Members of a Myanmar investigation commission looking into recent violence in Rakhine state’s Maungdaw township set out on a six-day fact-finding mission on Friday to investigate United Nations allegations of human rights violations of Rohingya Muslims by security forces.
A 43-page report issued on Feb. 3 by the U.N.’s Office of the High Commissioner for Human Rights (OHCHR) said that killings, rapes, and other abuses committed against Rohingya Muslims allegedly by soldiers and police after coordinated attacks on three border guard posts in early October indicate “the very likely commission of crimes against humanity.”
“The U.N. issued this report on Maungdaw, and we decided to find out the truth regarding the allegations,” said commission member Saw Thalay Saw, a member of parliament from Shwegyin in Bago region. “We will be there until the 16th of the month.”
Vice president Myint Swe, who chairs the commission, will not accompany the body’s other members because he is preoccupied with preparations for the country’s Union Day celebrations on Feb. 12, which commemorates the day in 1947 that independence hero General Aung San, father of leader Aung San Suu Kyi, helped to unify the country after the end of British colonial rule.
On Wednesday, Myanmar’s foreign affairs ministry issued a statement in response to OHCHR’s report, saying the government commission will look into the U.N.’s accusations and determine whether there is clear evidence that security forces abused and committed human rights violations in northern Rakhine.
The ministry also said the government will take action against those found guilty of such abuses.
The national-level commission has been investigating reports of murder, torture, arson, and rape in northern Rakhine state since December and has made two other trips to the areas affected by violence.
In January, the commission issued an interim report, saying it had found no cases of genocide or religious persecution of Rohingya Muslims living in the region in the wake of deadly border guard attacks last October and a subsequent security lockdown.
It also said its interviews of local residents about rape allegations by Rohingya women and girls who fled to Bangladesh had yielded insufficient evidence to take legal action, and that its investigations into accusations of arson, torture, and illegal arrests were ongoing.
Protests against radio station
Meanwhile, demonstrators in seven townships in Rakhine on Friday staged protests against a new government-run community radio station that broadcasts in the Rohingya language for Muslims in northern Rakhine state.
May Yu FM radio began broadcasting on Feb. 1 in Maungdaw, Buthidaung, and Rathedaung townships in what ethnic Rakhine people refer to as the Bengali language.

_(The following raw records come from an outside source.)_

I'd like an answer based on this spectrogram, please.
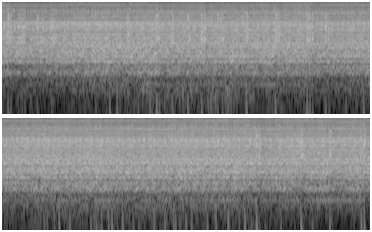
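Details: Acura TL idling: a busy, uneven high-pitched chatter over the engine the whole time; a strange noise from the engine bay of unclear source.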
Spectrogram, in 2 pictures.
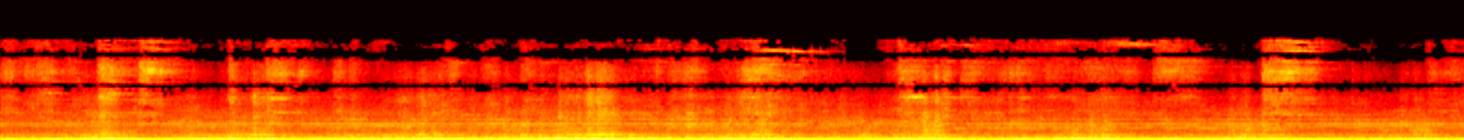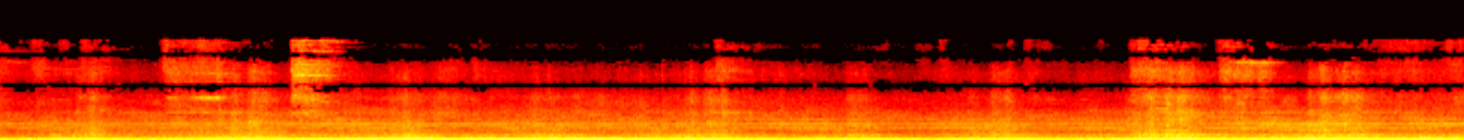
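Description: Union Pacific double-stack intermodal train rolling past, its cars on the rails making a steady low rumble with a thin, steady high tone over it.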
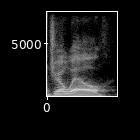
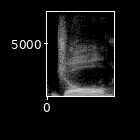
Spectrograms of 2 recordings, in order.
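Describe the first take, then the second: First: "Joel" pronounced Jo-EL; two-syllable Joel. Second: "Joel" squashed into a single beat; one-syllable Joel. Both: Shown as a demonstration. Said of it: "as some people call him".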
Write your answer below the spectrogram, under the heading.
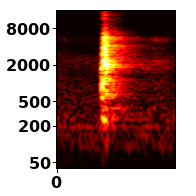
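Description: One sharp, forceful cough with an abrupt onset, demonstrated by an adult: a voluntary cough showing normal, firm glottal closure.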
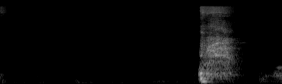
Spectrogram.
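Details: A single short, harsh cough in a quiet room from an adult who says their throat is scratchy; cough.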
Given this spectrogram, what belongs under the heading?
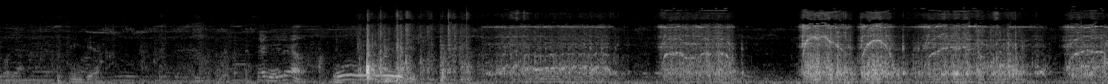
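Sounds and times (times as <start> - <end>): electric motor whining: 4.6 - 11.0.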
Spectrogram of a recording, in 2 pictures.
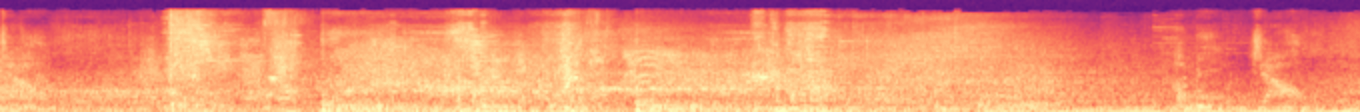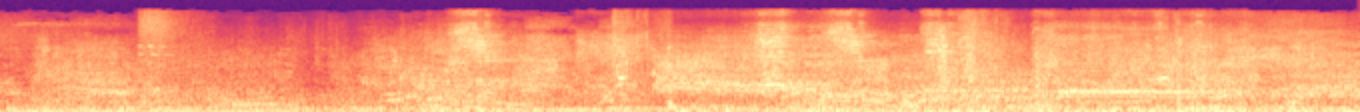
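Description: Heavy blows and thuds land in a fight, over and over.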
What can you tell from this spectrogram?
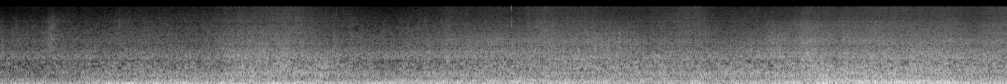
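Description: Mediterranean sea waves breaking in foam over a pebble shore and against boulders, a continuous surf wash that grows louder toward a bigger wave crashing near the end.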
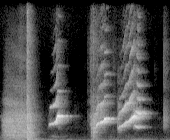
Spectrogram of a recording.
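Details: Javan myna, from a training recording for caged birds: a noisy rasp followed by clear rising whistles, two of them slurred together, with silence between phrases.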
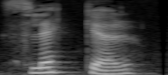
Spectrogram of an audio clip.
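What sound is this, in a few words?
"släcker", Swedish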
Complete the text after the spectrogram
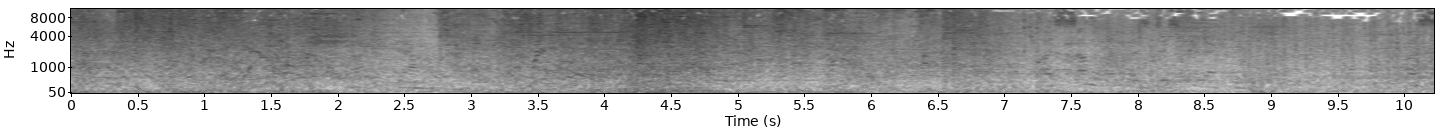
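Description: Game spells and attacks crackle and explode in a busy fight.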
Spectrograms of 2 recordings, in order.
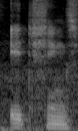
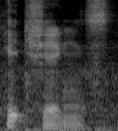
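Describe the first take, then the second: First: The name begins with a vowel, no H. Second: The name begins with an H sound. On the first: The speaker calls it wrong. "She's not Missus Itchings, for crying out loud" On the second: The speaker calls it right. "She's Missus Hitchings"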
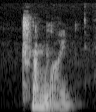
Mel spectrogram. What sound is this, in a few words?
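"tramline", British English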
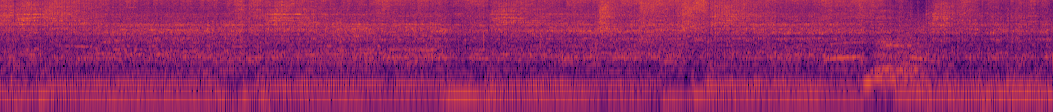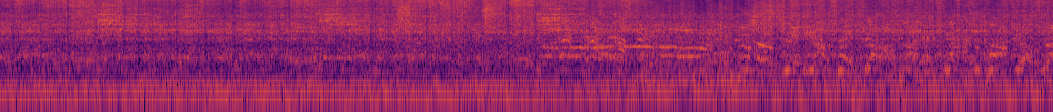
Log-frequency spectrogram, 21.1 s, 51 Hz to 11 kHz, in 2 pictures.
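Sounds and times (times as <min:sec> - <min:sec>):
metal band playing live: 0:00.0 - 0:21.0.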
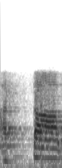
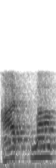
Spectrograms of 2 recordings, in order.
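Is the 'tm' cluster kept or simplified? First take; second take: simplified; kept. First: The cluster becomes a doubled t sound. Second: The word keeps a clear 't-m' cluster.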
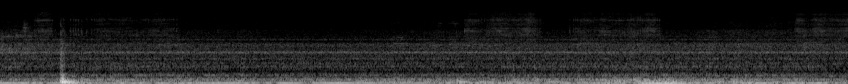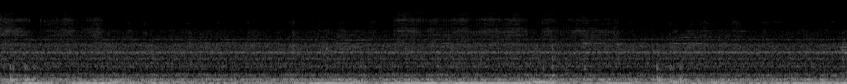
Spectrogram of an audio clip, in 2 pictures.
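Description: Steady low rumble of a sportfishing boat running in heavy seas, with one sharp knock about half a second in.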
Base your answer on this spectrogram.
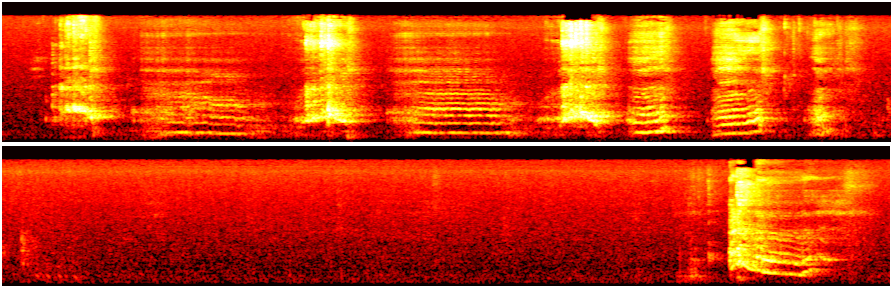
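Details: Indoor bulldog wanting attention, giving a series of harmonic, moaning whines that rise and fall over about eight seconds, then a pause of near silence before one more drawn-out, wavering whine near the end.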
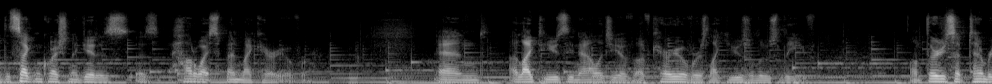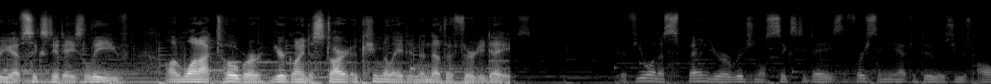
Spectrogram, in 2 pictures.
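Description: One channel inverted, 15.02 s to the end: the sound drops about 20 dB to a faint residue, likely reversed polarity cancelling shared content in mono.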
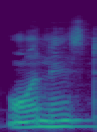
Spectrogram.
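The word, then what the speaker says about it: honest: ऑनेस्ट, ऑनेस्ट में H silent है।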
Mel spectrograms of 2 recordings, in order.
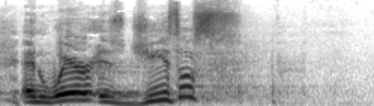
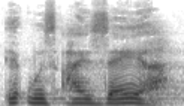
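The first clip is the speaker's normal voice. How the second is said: much softer, lower, with a small laugh; a gentle, unbothered answer; calm reply; 6 semitones lower, 12 dB quieter than usual. Retold or imitated. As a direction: say it simply, the matter is settled.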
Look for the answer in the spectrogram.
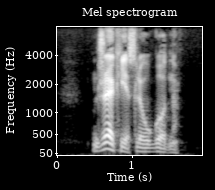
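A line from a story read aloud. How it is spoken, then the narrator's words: Boy's mutter. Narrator (Russian): буркнул парнишка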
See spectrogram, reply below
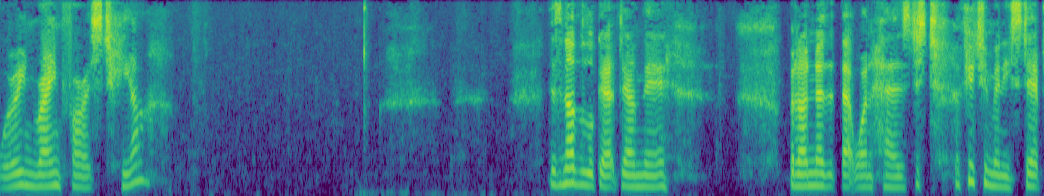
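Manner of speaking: huffing and puffing, out of breath. Walking through rainforest toward lookouts, talking to viewers, huffing and puffing. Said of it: "I'm huffing and puffing at the moment".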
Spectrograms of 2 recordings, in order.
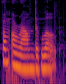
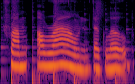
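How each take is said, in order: First: The phrase is spoken at a normal pace. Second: The phrase is spoken slowly and deliberately.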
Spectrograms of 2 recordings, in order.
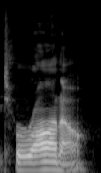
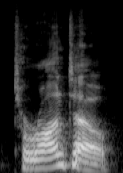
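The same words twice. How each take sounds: First: The second T is dropped, sounding like N. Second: The second T is clearly pronounced. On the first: "don't pronounce the second T. That's an N, another N" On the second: "Hard T"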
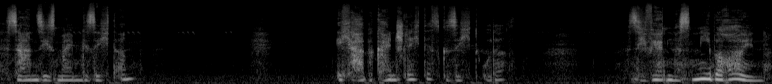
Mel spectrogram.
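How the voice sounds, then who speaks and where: A woman's voice: medium pitch, fairly even intonation, measured pace, pauses often, a little hiss or hum, natural voice. An actress playing a lonely young woman of twenty in an intimate German radio drama, hurt and pleading yet proud, often dropping toward a whisper. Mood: shy, confiding. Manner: urgent, imploring, emotionally open.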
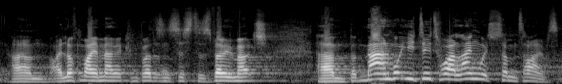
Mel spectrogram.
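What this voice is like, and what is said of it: British English accent. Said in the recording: “As you can hear from my accent, I'm not from the States or anywhere else. I'm from the UK, United Kingdom.”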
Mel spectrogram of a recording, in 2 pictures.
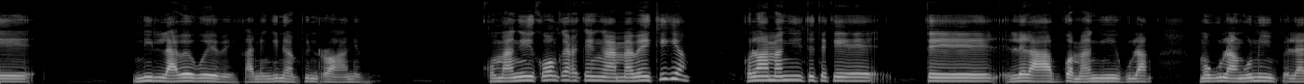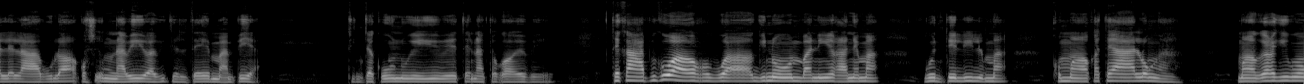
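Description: No technical faults are audible.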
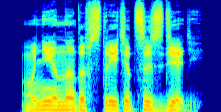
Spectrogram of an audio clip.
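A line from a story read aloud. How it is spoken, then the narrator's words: Flat, muffled, emotionless. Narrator (Russian): глухо, без эмоций произнес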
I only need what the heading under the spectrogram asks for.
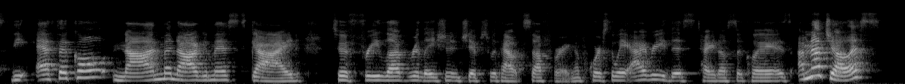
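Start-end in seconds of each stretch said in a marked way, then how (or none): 8.0-8.6 slight edge, raised voice, pitched up. Saying a book title the way the author reads it, a little edge. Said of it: "It's got a little edge in my voice".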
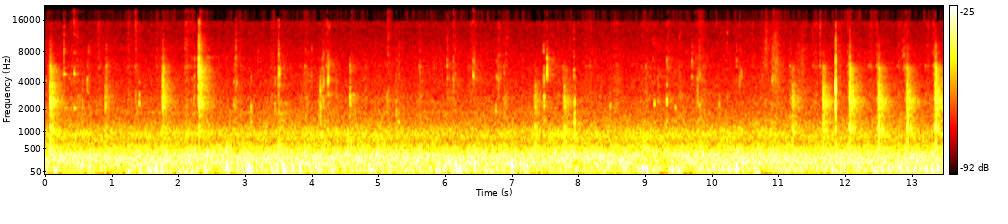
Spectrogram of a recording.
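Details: Hampton Bay Huntington III ceiling fan running, recorded February 2024: soft, fairly regular clicks over a quiet low hum; rhythmic clicking from somewhere in the fan, cause unclear.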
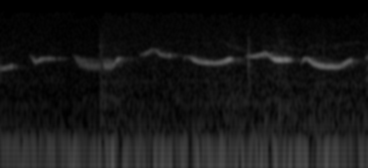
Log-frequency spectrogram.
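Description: A calandria mockingbird in Argentina sings a continuous, warbling run of whistled phrases that slide up and down, fairly clear, over a steady low hum of bees in the background.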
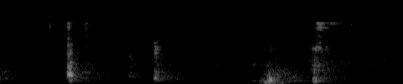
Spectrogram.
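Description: Faint, scattered handling noises: a few short knocks and clicks, with a longer, duller rustle near the end.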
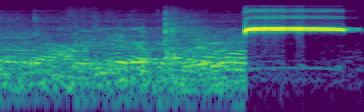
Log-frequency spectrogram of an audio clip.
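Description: A referee's whistle blown in one short, loud, steady blast of about half a second near the end, after crowd chatter. It marks the end of a kabaddi raid, with a point going to the raiding side.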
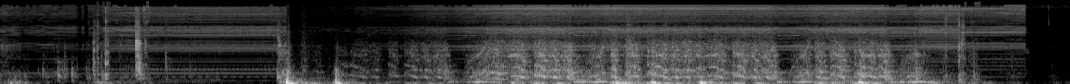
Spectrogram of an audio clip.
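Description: A Ford F250 cranks and then catches after its ignition module is replaced, with a few sharp clunks before a rough, rattling engine runs steadily for several seconds and then cuts off abruptly.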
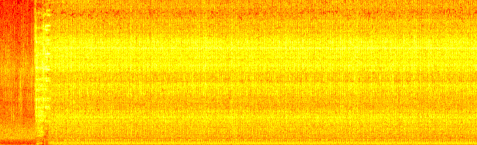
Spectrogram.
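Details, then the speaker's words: Two-stroke outboard after fuel system refresh (carb cleaned, fuel pump replaced, bad fuel flushed), previously unable to idle: starts at once and settles into a steady even idle, smoother than ever. "okay so I'm not going to argue with that that's smoother than she's ever idled"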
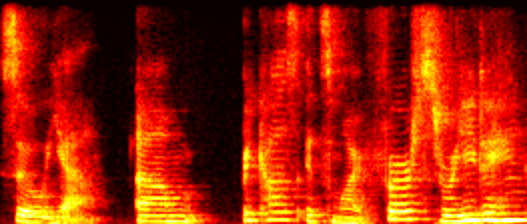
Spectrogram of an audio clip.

It also broadcasts in the Burmese and Arakanese languages.
Myanmar, which views the Rohingya as illegal immigrants from Bangladesh, has denied members of the minority group citizenship and access to basic services, though many have lived in the country for generations.
Ethnic Rakhine people believe the broadcasts will legitimize the Rohingya, who are not included among the country’s officially recognized ethnicities.
“Even we Rakhines are not fully getting our citizens’ rights, and now they are giving special rights to these Bengali people, Ko Maung Win Naing, a protest organizer from Buthidaung, told RFA’s Myanmar Service, using a derogatory term for the Rohingya.
“It is like a total disregard for local people,” he said, adding that the protesters will accept the broadcasts only if they are in Burmese. The radio program began on Feb 1.
Myanmar’s information ministry said the radio service will provide news and information “to keep up with the times” and to dispel rumors that emerge in the areas affected by violence.
Reported by RFA’s Myanmar Service. Translated by Khin Maung Nyane. Written in English by Roseanne Gerin.